[Data items]

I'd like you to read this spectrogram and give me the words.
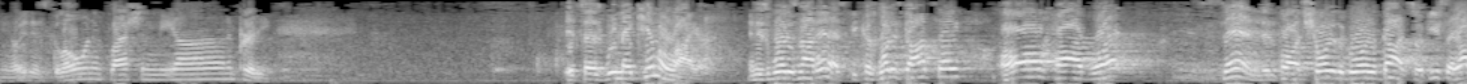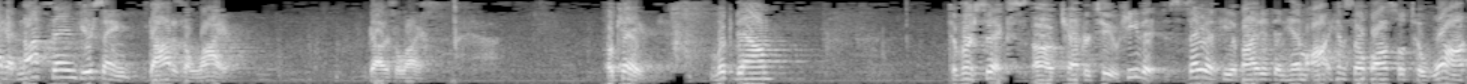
You know, it is glowing and flashing neon and pretty. It says we make him a liar, and his word is not in us. Because what does God say? All have what? sinned and fallen short of the glory of God. So if you say, I have not sinned, you're saying God is a liar. God is a liar. Okay, look down to verse 6 of chapter 2. He that saith he abideth in him ought himself also to walk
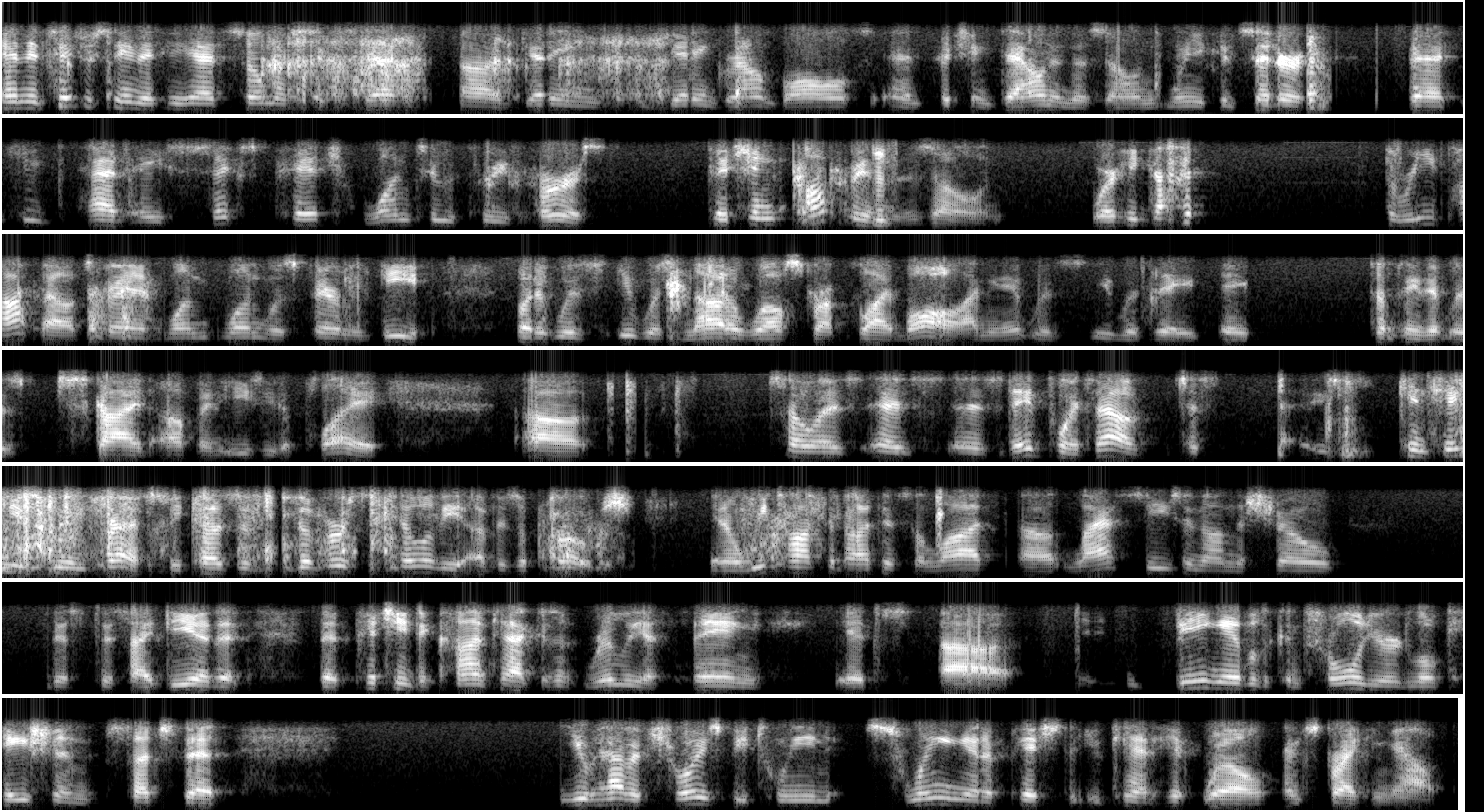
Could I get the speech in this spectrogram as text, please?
And it's interesting that he had so much success uh, getting getting ground balls and pitching down in the zone. When you consider that he had a six pitch one two three first pitching up in the zone, where he got pop outs. Granted, one one was fairly deep, but it was it was not a well struck fly ball. I mean, it was it was a, a something that was skied up and easy to play. Uh, so as as as Dave points out, just continues to impress because of the versatility of his approach. You know, we talked about this a lot uh, last season on the show. This this idea that that pitching to contact isn't really a thing. It's uh, being able to control your location such that you have a choice between swinging at a pitch that you can't hit well and striking out.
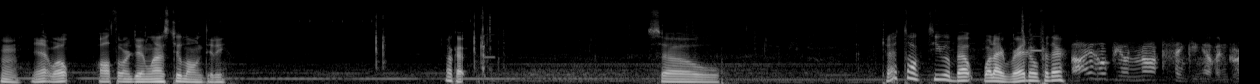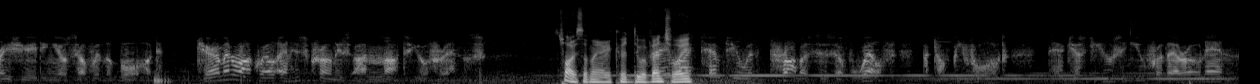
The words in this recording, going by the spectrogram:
hmm. Yeah, well, Hawthorne didn't last too long, did he? Okay. So, can I talk to you about what I read over there? I hope you're not thinking of ingratiating yourself with the board. Chairman Rockwell and his cronies are not your friends. It's probably something I could do eventually. They might tempt you with promises of wealth, but don't be fooled. They're just using you for their own ends.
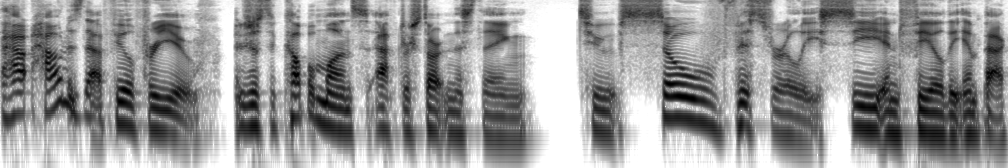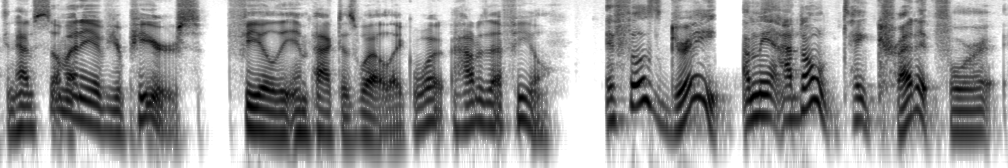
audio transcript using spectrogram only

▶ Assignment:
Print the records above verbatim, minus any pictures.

▶ Expected answer:
I'd like you to read this spectrogram and give me the words.
You know, it is glowing and flashing neon and pretty. It says we make him a liar, and his word is not in us. Because what does God say? All have what? sinned and fallen short of the glory of God. So if you say, I have not sinned, you're saying God is a liar. God is a liar. Okay, look down to verse 6 of chapter 2. He that saith he abideth in him ought himself also to walk
Could I get the speech in this spectrogram as text, please?
And it's interesting that he had so much success uh, getting getting ground balls and pitching down in the zone. When you consider that he had a six pitch one two three first pitching up in the zone, where he got pop outs. Granted, one one was fairly deep, but it was it was not a well struck fly ball. I mean, it was it was a, a something that was skied up and easy to play. Uh, so as as as Dave points out, just continues to impress because of the versatility of his approach. You know, we talked about this a lot uh, last season on the show. This this idea that that pitching to contact isn't really a thing. It's uh, being able to control your location such that you have a choice between swinging at a pitch that you can't hit well and striking out.
The words in this recording, going by the spectrogram:
hmm. Yeah, well, Hawthorne didn't last too long, did he? Okay. So, can I talk to you about what I read over there? I hope you're not thinking of ingratiating yourself with the board. Chairman Rockwell and his cronies are not your friends. It's probably something I could do eventually. They might tempt you with promises of wealth, but don't be fooled. They're just using you for their own ends.
audio transcript using spectrogram only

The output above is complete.